A failure to update [based on others' expected votes] reflects that the voter feels strongly enough about which candidate is best for the country that his or her mind will not be changed simply because the majority of voters disagree. In this framework, the two groups of voters in an election do not represent competing interests but rather competing perspectives about what is best for the country.
Can you have rational voters each of whose priors are sufficiently strong that they discount all information contained in the numbers lining up for other candidates? Could I consider myself rational for discounting all the "round earth" proponents if my priors on "flat earth" are sufficiently strong?
I think that Gelman's mechanism requires that the voter place himself in an epistemically privileged position.
Gelman disagrees in the comments to his original post:
I think you're overthinking things here. In an election with two options, some people will think candidate A is better for the country, others will think candidate B is better. And of course others won't give a damn at all. If you prefer A or B, sure, if you're sane you'll realize you might be wrong, but your preference is still there in expectation. For example, maybe I'm pretty sure that A is better than B, but I think there's a 20% chance I'm wrong. That's like any decision problem: the existence of uncertainty does not imply indifference. Nowhere did I say that I know I'm right, and in a decision problem there's no need to assume certainty. Not at all.Let's reduce it entirely to disagreement about whether A or B is more likely to achieve our shared goal. That half the population disagrees with me (if I'm the pivotal voter) about which party is best requires that I place myself in an epistemically superior position relative to other voters in order to tally up these really big expected net benefit numbers.

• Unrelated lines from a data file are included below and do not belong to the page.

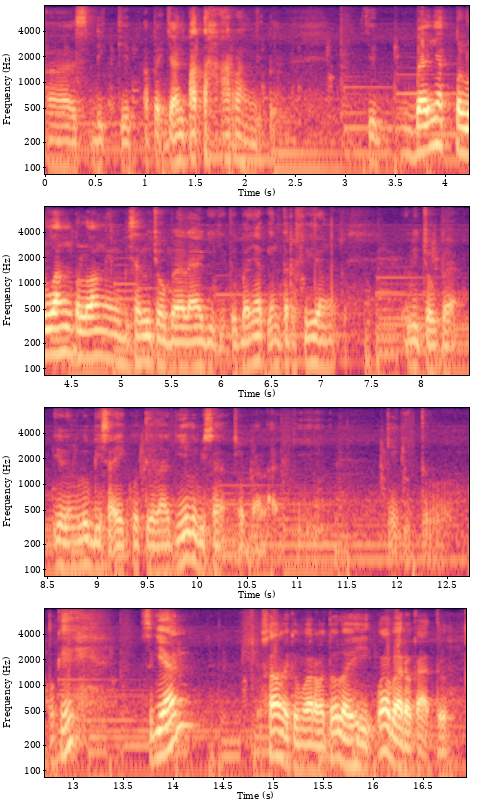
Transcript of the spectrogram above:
uh, sedikit apa jangan patah arang gitu. Banyak peluang-peluang yang bisa lu coba lagi gitu. Banyak interview yang lu coba yang lu bisa ikuti lagi lu bisa coba lagi. Kayak gitu. Oke sekian. Assalamualaikum warahmatullahi wabarakatuh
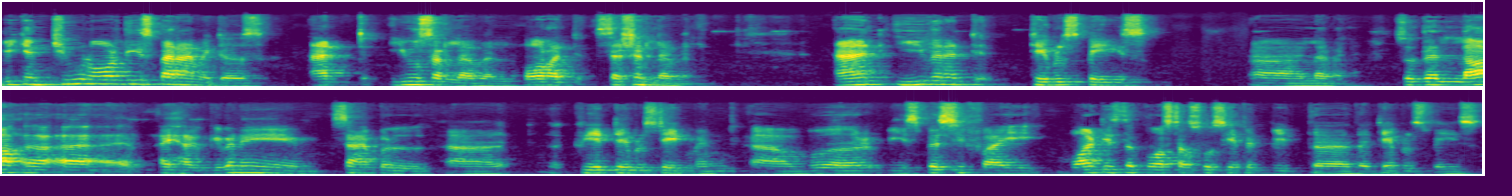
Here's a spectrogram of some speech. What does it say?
we can tune all these parameters at user level or at session level and even at table space uh, level. So the law, uh, uh, I have given a sample uh, create table statement uh, where we specify what is the cost associated with uh, the table space.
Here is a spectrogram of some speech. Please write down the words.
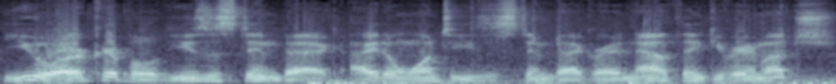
You are crippled. Use a stim pack. I don't want to use a stim pack right now. Thank you very much.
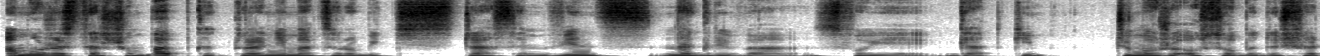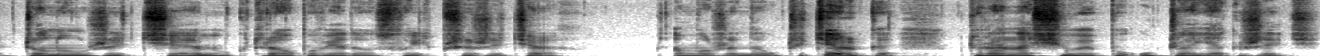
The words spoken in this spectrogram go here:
a może starszą babkę, która nie ma co robić z czasem, więc nagrywa swoje gadki? Czy może osobę doświadczoną życiem, która opowiada o swoich przeżyciach? A może nauczycielkę, która na siłę poucza, jak żyć?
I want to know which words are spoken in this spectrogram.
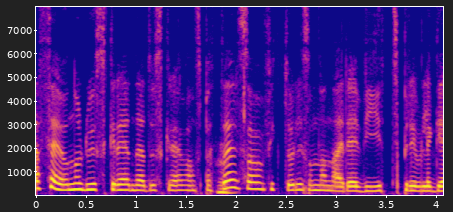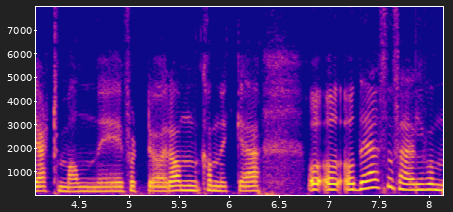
jeg ser jo når du skrev det du skrev, Hans Petter, mm. så fikk du liksom den der hvit, privilegert mann i 40-årene, kan ikke og, og, og, det syns jeg er et sånn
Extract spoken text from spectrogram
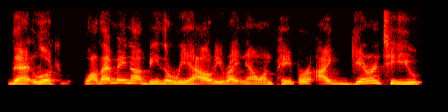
that look, while that may not be the reality right now on paper, I guarantee you,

Suppose before I look at polling data, I figure that Party A will make the country per capita $100 better off relative to Party B. After I look at polling data, I see that half the population reckons $100 per capita net benefit of A and the other half says $100 per capita net benefit of B. I can only continue to maintain my position if I discount all the information in the other half's preferences. And I can only do that if I think I (and the folks on my side) am way better informed than the folks on the other side. And each voter will have to think that. They can't all be right.

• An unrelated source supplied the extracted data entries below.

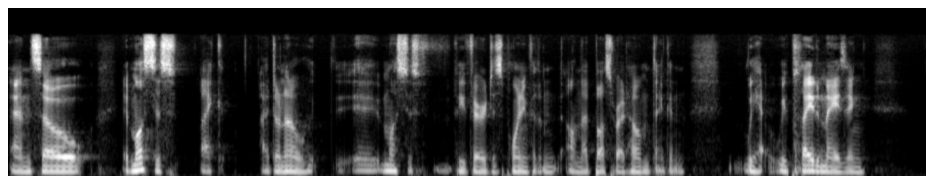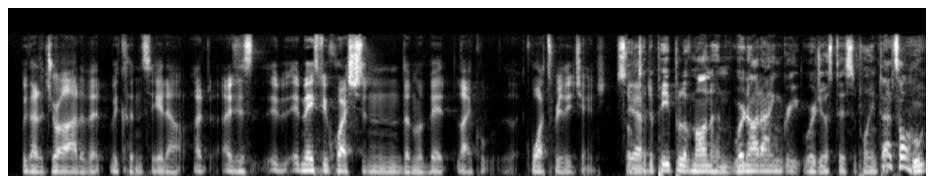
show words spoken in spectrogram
and so it must just like I don't know. It must just be very disappointing for them on that bus ride home, thinking we ha- we played amazing, we got a draw out of it. We couldn't see it out. I, I just it, it makes me question them a bit, like, like what's really changed. So Yeah. to the people of Monaghan, we're not angry. We're just disappointed. That's all.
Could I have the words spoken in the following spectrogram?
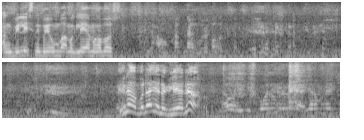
ang bilis ni Buyumba magliha mga boss. Yawa na, mura wag. Ina, ba na yan nagliha na? Yawa, ikuha na mo na. Yaram na ipo.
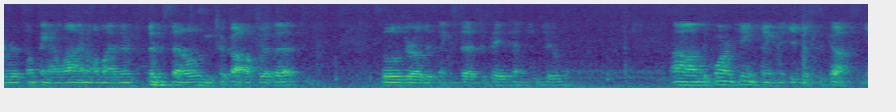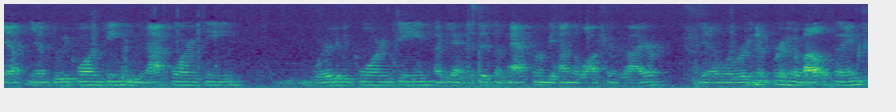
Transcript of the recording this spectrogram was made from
or read something online all by them- themselves and took off with it. So those are other things to, to pay attention to. Um, the quarantine thing that you just discussed, yeah, yeah, do we quarantine, do we not quarantine? Where do we quarantine? Again, is it in the bathroom behind the washer and dryer? You know, where we're gonna bring about things?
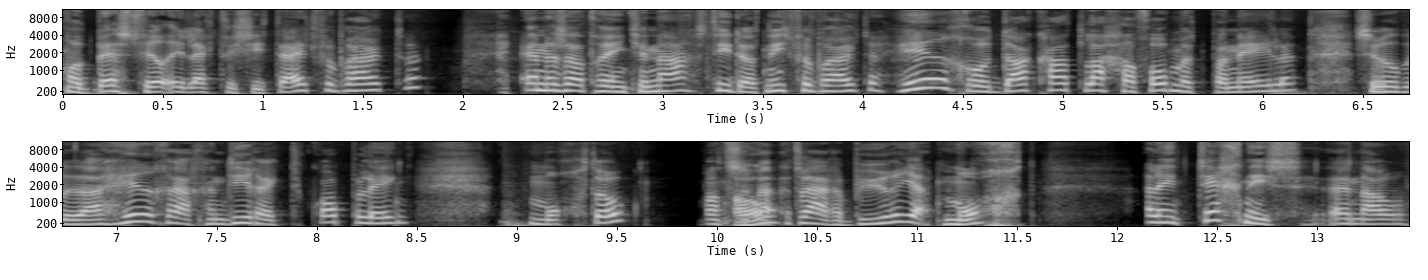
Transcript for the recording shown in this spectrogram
Wat best veel elektriciteit verbruikte. En er zat er eentje naast die dat niet verbruikte. Heel groot dak had, lag al vol met panelen. Ze wilden daar heel graag een directe koppeling. Mocht ook. Want ze, Oh. het waren buren, ja, het mocht. Alleen technisch, en nou,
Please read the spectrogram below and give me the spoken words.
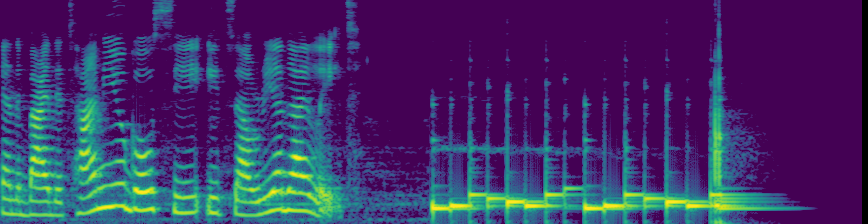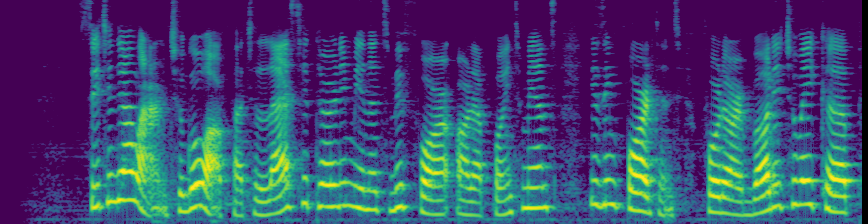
and by the time you go see it's already late. Setting the alarm to go off at least 30 minutes before our appointment is important for our body to wake up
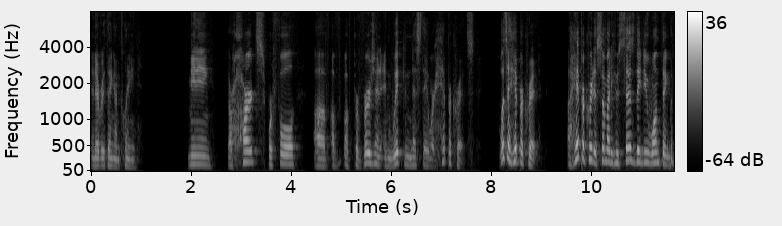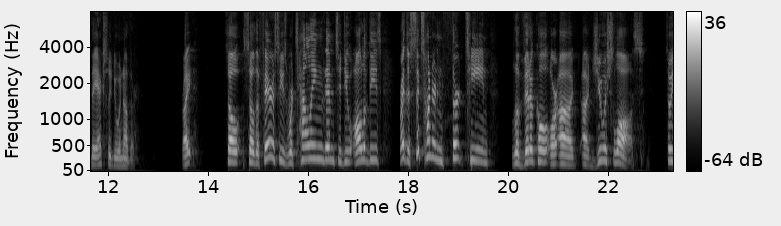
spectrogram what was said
and everything unclean. Meaning their hearts were full of, of, of perversion and wickedness. They were hypocrites. What's a hypocrite? A hypocrite is somebody who says they do one thing, but they actually do another. Right? So, so the Pharisees were telling them to do all of these, right? There's 613 Levitical or uh, uh, Jewish laws. So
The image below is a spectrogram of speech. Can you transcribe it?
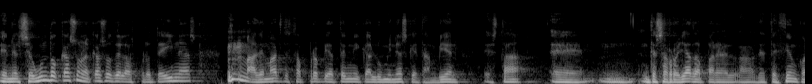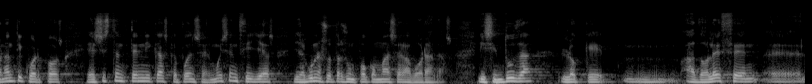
En el segundo caso, en el caso de las proteínas, además de esta propia técnica Lumines que también está eh, mm, desarrollada para la detección con anticuerpos, existen técnicas que pueden ser muy sencillas y algunas otras un poco más elaboradas. Y sin duda lo que mm, adolecen eh,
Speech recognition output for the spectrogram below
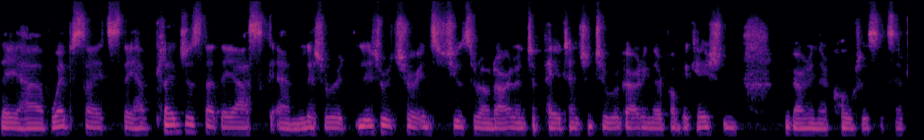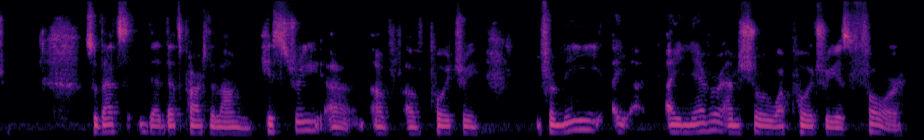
They have websites. They have pledges that they ask um, literate, literature institutes around Ireland to pay attention to regarding their publication, regarding their quotas, etc. So that's that, that's part of the long history uh, of of poetry. For me, I, I never am sure what poetry is for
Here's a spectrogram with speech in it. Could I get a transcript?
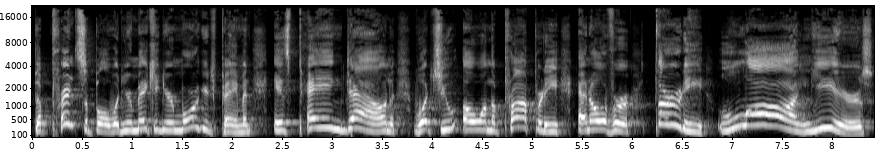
the principal, when you're making your mortgage payment, is paying down what you owe on the property. And over 30 long years,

Regarding heterogeneous preferences: most political issues are not like abortion where people have completely opposing goals. A vast majority of Americans want peace and prosperity, but people have different ideas about how to get there.
Finally, my argument applies to all voters who have a preference. Nobody is privileged, it's just that people disagree about who should represent them in public office. There's a disagreement so we have an election. And the same argument applies to any sort of political participation, including campaign contributions, letters to your congressmember, etc.

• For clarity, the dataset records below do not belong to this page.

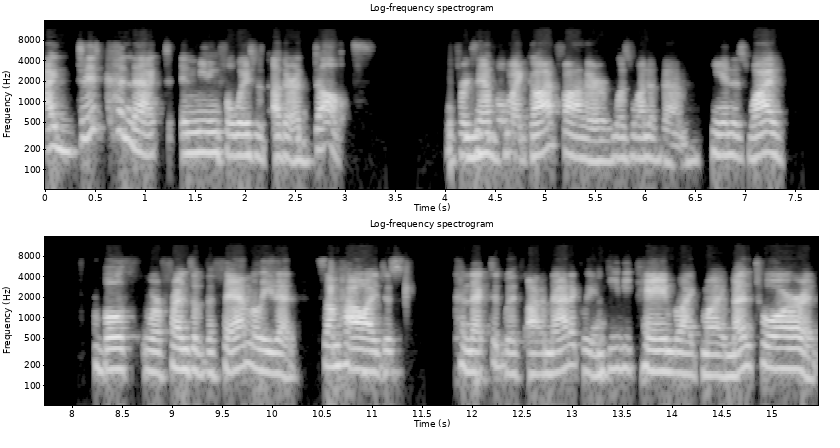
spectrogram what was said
I did connect in meaningful ways with other adults. For mm-hmm. example, my godfather was one of them. He and his wife both were friends of the family that somehow I just connected with automatically. And he became like my mentor. And,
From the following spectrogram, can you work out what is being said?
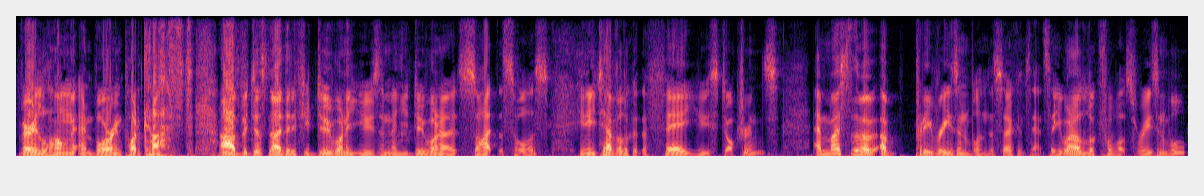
very long and boring podcast. Uh, but just know that if you do want to use them and you do want to cite the source, you need to have a look at the fair use doctrines. And most of them are, are pretty reasonable in the circumstance. So you want to look for what's reasonable.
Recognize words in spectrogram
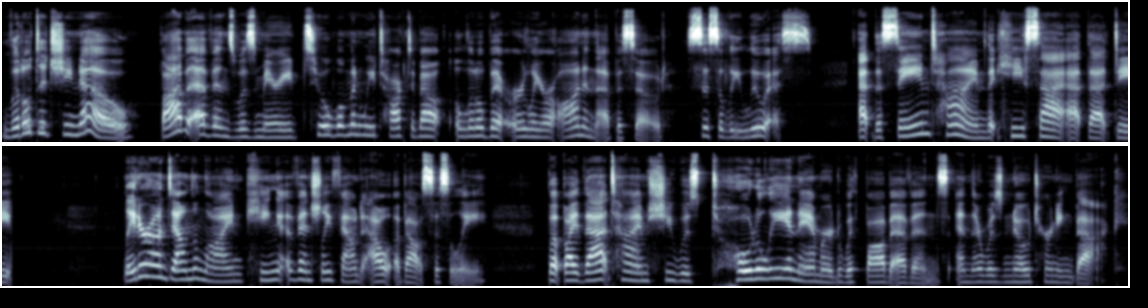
Little did she know, Bob Evans was married to a woman we talked about a little bit earlier on in the episode, Cicely Lewis. At the same time that he sat at that date Later on down the line, King eventually found out about Cicely. But by that time, she was totally enamored with Bob Evans, and there was no turning back.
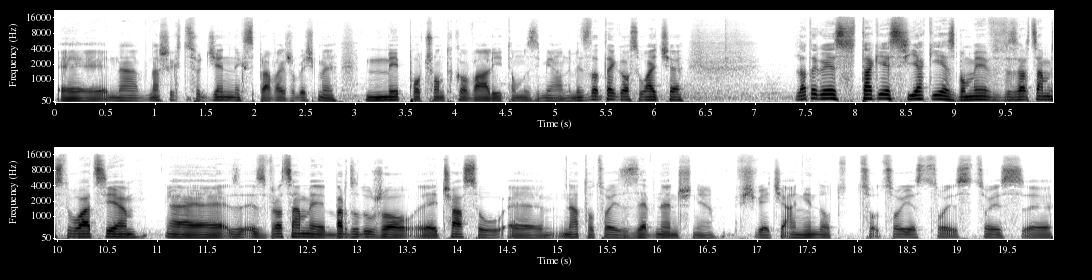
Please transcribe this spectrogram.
e, na, w naszych codziennych sprawach, żebyśmy my początkowali tą zmianę. Więc dlatego słuchajcie, Dlatego jest tak jest, jak jest, bo my zwracamy sytuację, zwracamy bardzo dużo e, czasu e, na to, co jest zewnętrznie w świecie, a nie no, co, co jest, co jest, co jest, e,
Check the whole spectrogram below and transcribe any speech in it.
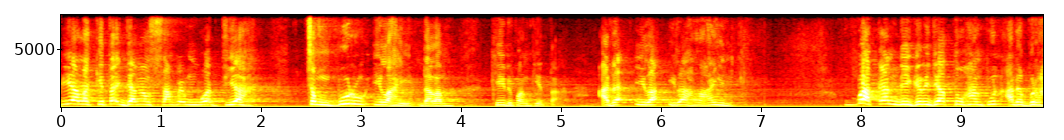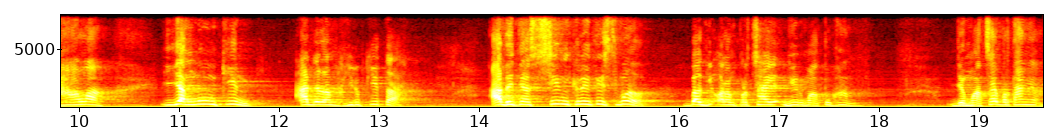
Biarlah kita jangan sampai membuat dia cemburu ilahi dalam kehidupan kita. Ada ilah-ilah lain Bahkan di gereja Tuhan pun ada berhala yang mungkin ada dalam hidup kita. Adanya sinkritisme bagi orang percaya di rumah Tuhan. Jemaat saya bertanya,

Suppose that I do reckon, rationally, that I'm in an epistemically superior position relative to the median voter. In that case, I should vote if I'm altruistic and have a decent enough chance of winning. But what if I see a whole pile of other smart people lined up on the other side? We're then back to the same problem again. I have to fail to update based on their beliefs if I want to estimate large per capita net benefits based on my choice. And I'm not sure such failure to update is consistent with rationality. There's a theorem about that. But that theory also says I shouldn't disagree with Andrew Gelman. I'll put it this way then: I agree with him that altruistic voters who do not update their beliefs based on observing others' vote preferences can vote rationally, if such failure to update is rational. But any updating based on observing other intelligent voters' disagreements about which choice is best ought to erode the expected net benefits of voting sufficiently to make such voting again a loser on a cost-benefit assessment - or at least no more rational than buying lotto tickets in hopes of being able to make a large charitable contribution.
I'll stick with my assessment of voters tendencies and my reasons for not voting.